**WHAT YOU NEED TO DO**: Here the job is to retype the data word for word while leaving the pictures aside.

**** DATASET RECORDS ****

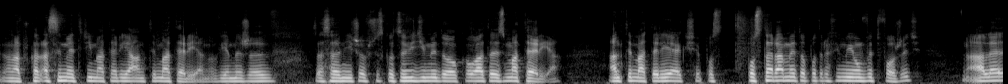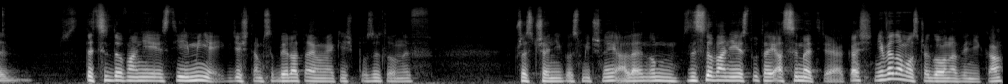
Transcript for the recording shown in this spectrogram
no na przykład asymetrii materia-antymateria. No wiemy, że zasadniczo wszystko, co widzimy dookoła, to jest materia. Antymateria, jak się postaramy, to potrafimy ją wytworzyć, no ale zdecydowanie jest jej mniej. Gdzieś tam sobie latają jakieś pozytony w, przestrzeni kosmicznej, ale no, zdecydowanie jest tutaj asymetria jakaś. Nie wiadomo z czego ona wynika.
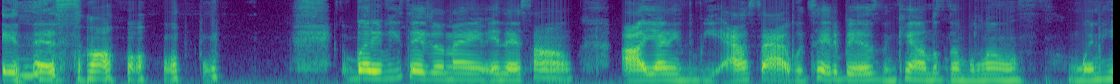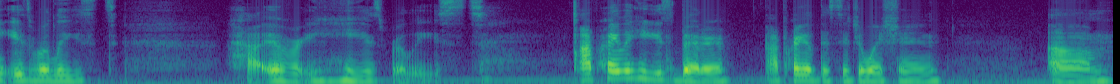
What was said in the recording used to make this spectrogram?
in that song. but if he said your name in that song, all y'all need to be outside with teddy bears and candles and balloons when he is released. However, he is released. I pray that he gets better. I pray that the situation um,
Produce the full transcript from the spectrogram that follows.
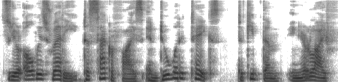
so you're always ready to sacrifice and do what it takes to keep them in your life.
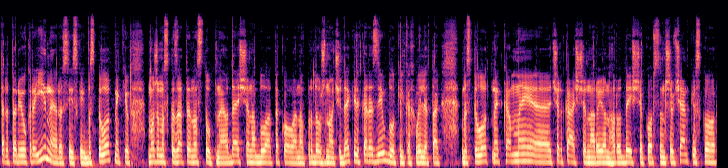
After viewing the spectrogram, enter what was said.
території України, російських безпілотників, можемо сказати наступне: Одещина була атакована впродовж ночі декілька разів. Було кілька хвиль атак безпілотниками. Черкащина, район Городища, Корсун Шевченківського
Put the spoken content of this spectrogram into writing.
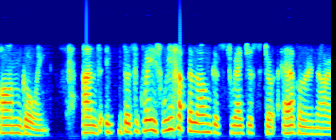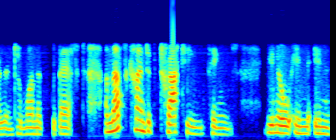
ongoing. And it, there's a great, we have the longest register ever in Ireland and one of the best. And that's kind of tracking things, you know, in, in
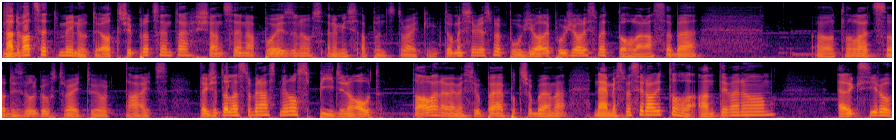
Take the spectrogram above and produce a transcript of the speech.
Na 20 minut, jo, 3% šance na poisonous enemies upon striking. To myslím, že jsme používali, používali jsme tohle na sebe. Uh, tohle co, this will go straight to your tides. Takže tohle to by nás mělo speednout, to ale nevím, jestli úplně potřebujeme. Ne, my jsme si dali tohle, antivenom, elixiro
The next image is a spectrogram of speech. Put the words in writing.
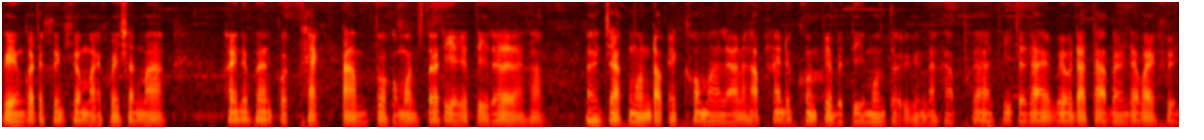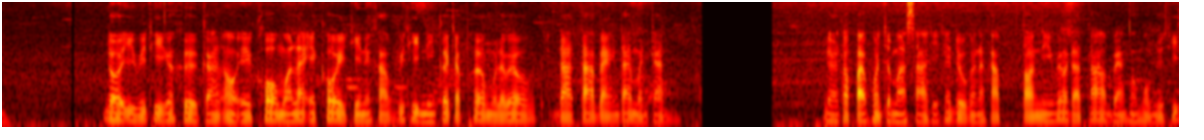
เกมก็จะขึ้นเครื่องหมาย question mark ให้เพื่อนๆกดแท็กตามตัวของมอนสเตอร์ที่อยากจะตีได้เลยนะครับ หลังจากมอนดับเอ็กเข้ามาแล้วนะครับ ให้ทุกคนเปลี่ยนไปตีมอนตัวอื่นนะครับ เพื่อที่จะได้เวล Data Bank ได้ไวขึ้น โดยอีกวิธีก็คือการเอา Echo มาแลก Echo อีกทีนะครับ วิธีนี้ก็จะเพิ่มเลเวล Data Bank ได้เหมือนกัน เดี๋ยวต่อไปผมจะมาสาธิตให้ดูกันนะครับ ตอนนี้เวล Data Bank ของผมอยู่ที่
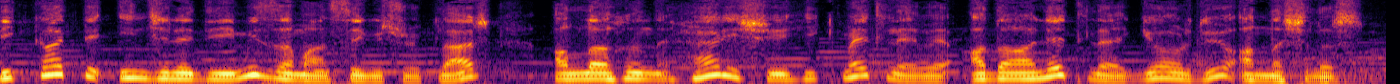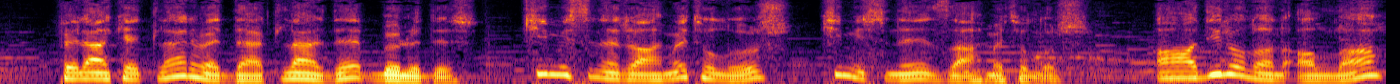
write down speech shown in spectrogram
Dikkatle incelediğimiz zaman sevgili çocuklar Allah'ın her işi hikmetle ve adaletle gördüğü anlaşılır. Felaketler ve dertler de böyledir. Kimisine rahmet olur, kimisine zahmet olur. Adil olan Allah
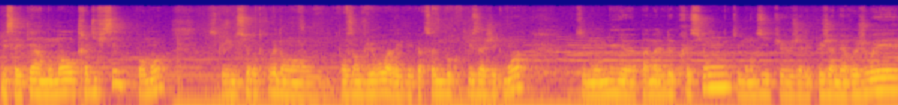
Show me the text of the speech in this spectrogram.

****

**TASK ANSWER**:
Transcript for the recording shown in this spectrogram
no na przykład asymetrii materia-antymateria. No wiemy, że zasadniczo wszystko, co widzimy dookoła, to jest materia. Antymateria, jak się postaramy, to potrafimy ją wytworzyć, no ale zdecydowanie jest jej mniej. Gdzieś tam sobie latają jakieś pozytony w, przestrzeni kosmicznej, ale no, zdecydowanie jest tutaj asymetria jakaś. Nie wiadomo z czego ona wynika.
What was said in the recording used to make this spectrogram?
in that song. but if he said your name in that song, all y'all need to be outside with teddy bears and candles and balloons when he is released. However, he is released. I pray that he gets better. I pray that the situation um,
Produce the full transcript from the spectrogram that follows.
so you're always ready to sacrifice and do what it takes to keep them in your life.
After viewing the spectrogram, enter what was said.
території України, російських безпілотників, можемо сказати наступне: Одещина була атакована впродовж ночі декілька разів. Було кілька хвиль атак безпілотниками. Черкащина, район Городища, Корсун Шевченківського
Put the spoken content of this spectrogram into writing.
ongoing. And it, there's a great, we have the longest register ever in Ireland and one of the best. And that's kind of tracking things, you know, in, in
Take the spectrogram above and produce a transcript of the speech.
Na 20 minut, jo, 3% šance na poisonous enemies upon striking. To myslím, že jsme používali, používali jsme tohle na sebe. Uh, tohle co, this will go straight to your tides. Takže tohle to by nás mělo speednout, to ale nevím, jestli úplně potřebujeme. Ne, my jsme si dali tohle, antivenom, elixiro
The next image is a spectrogram of speech. Put the words in writing.
เกมก็จะขึ้นเครื่องหมาย question mark ให้เพื่อนๆกดแท็กตามตัวของมอนสเตอร์ที่อยากจะตีได้เลยนะครับ หลังจากมอนดับเอ็กเข้ามาแล้วนะครับ ให้ทุกคนเปลี่ยนไปตีมอนตัวอื่นนะครับ เพื่อที่จะได้เวล Data Bank ได้ไวขึ้น โดยอีกวิธีก็คือการเอา Echo มาแลก Echo อีกทีนะครับ วิธีนี้ก็จะเพิ่มเลเวล Data Bank ได้เหมือนกัน เดี๋ยวต่อไปผมจะมาสาธิตให้ดูกันนะครับ ตอนนี้เวล Data Bank ของผมอยู่ที่
write down speech shown in spectrogram
Dikkatle incelediğimiz zaman sevgili çocuklar Allah'ın her işi hikmetle ve adaletle gördüğü anlaşılır. Felaketler ve dertler de böyledir. Kimisine rahmet olur, kimisine zahmet olur. Adil olan Allah
Show me the text of the speech in this spectrogram.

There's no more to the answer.